Granted, that even the average car driving citizen will have to lug around 10 to 20 pounds with them everywhere, but hey, it might mean we all get into better shape. Either that or think about once and for all ditching that car and heading for the metro.
First off, SUVs are hideously big. SUVs produced back in the early 90's now look miniature compared to the monstrosities we see on the roads today. One should ask whether it is really necessary to use 7000# of vehicle to carry 250# of people and groceries? Seems a bit ridiculous if you ask me. Also, let's not forget that when you drive behind a car that big the visibility you get is almost non-existent. It's as if the driver of the SUV is thumbing their nose at you, proclaiming that they are more deserving of safety than you.

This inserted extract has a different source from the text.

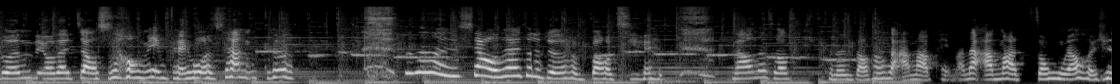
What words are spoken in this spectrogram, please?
轮流在教室后面陪我上课，真的很笑。我现在真的觉得很抱歉。然后那时候可能早上是阿妈陪嘛，那阿妈中午要回去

But are SUVs safer? Not even close. In fact the death rate of SUV driver is 6% higher than that of car drivers. We must also touch on SUV rollover too. The higher center of gravity and greater mass of the vehicle makes it much more likely that your SUV will flip. Frankly, if you're in an SUV I think it serves you right, but unfortunately my tax dollars pay to have you shipped to the emergency room.
And what about my safety? Yes, that is a concern too. You see, if I get hit by somebody in an SUV I am four times more likely to be killed. The fact that the responsible one is killed by the selfish one is a long-standing tradition in wars fought by governments and corporations. It's a shame it's been brought down to the individual, human levels.
Despite not having touched on fuel economy or pollution standards, I feel there are still strong reasons not to buy an SUV. To those people who drive an SUV, I hope you get over your feelings of insecurity, gain some confidence, learn to think about other people, and buy a regular car next time.
It is such a great disappointment to me to hear this. What the United States needs is an economical method to get people from place to place. This includes work, school, and business trips. While lowering gas prices is one way of doing this, it is not the only solution. In fact, it is the worst solution.
Historically, the US has enjoyed gas prices less than half the price of the Europeans and Asians. While we can only speculate that this is correlated to our economic progress we can be sure that the giant SUV's and the poor average fuel economy of our vehicles are directly related. The sad fact is that gasoline in the United States has never been taxed to the level required to compensate for the environmental damage is causes.
It is for this reason that I am happy to see fuel prices on the rise. The time is long overdue for Americans to understand what a tragedy it is to need a car to go grocery shopping, attend school, or to visit friends.
The railway is one obvious solution for knitting together our society again. To restore the courtesy that once existed between commuters before they insulated themselves with their massive Escalades and Explorers. The train provides an environmentally safe, accessible, and potentially inexpensive method for transporting people.
Furthermore, trains contribute to a construction philosophy less centered on automobiles creating great potential to improve or sustain the surroundings when development is required.
That is why Mr. Kerry and President Bush would be wise to look into finally giving Amtrak enough money to expand into a rail network the US could be proud of. This, combined with a healthy curbing of suburban sprawl and a restoration of the independent business, are badly needed in a country becoming more plastic, neon, and outsourced every day.
Consider the postage stamp: its usefulness consists in the ability to stick to one thing till it gets there. -- Josh Billings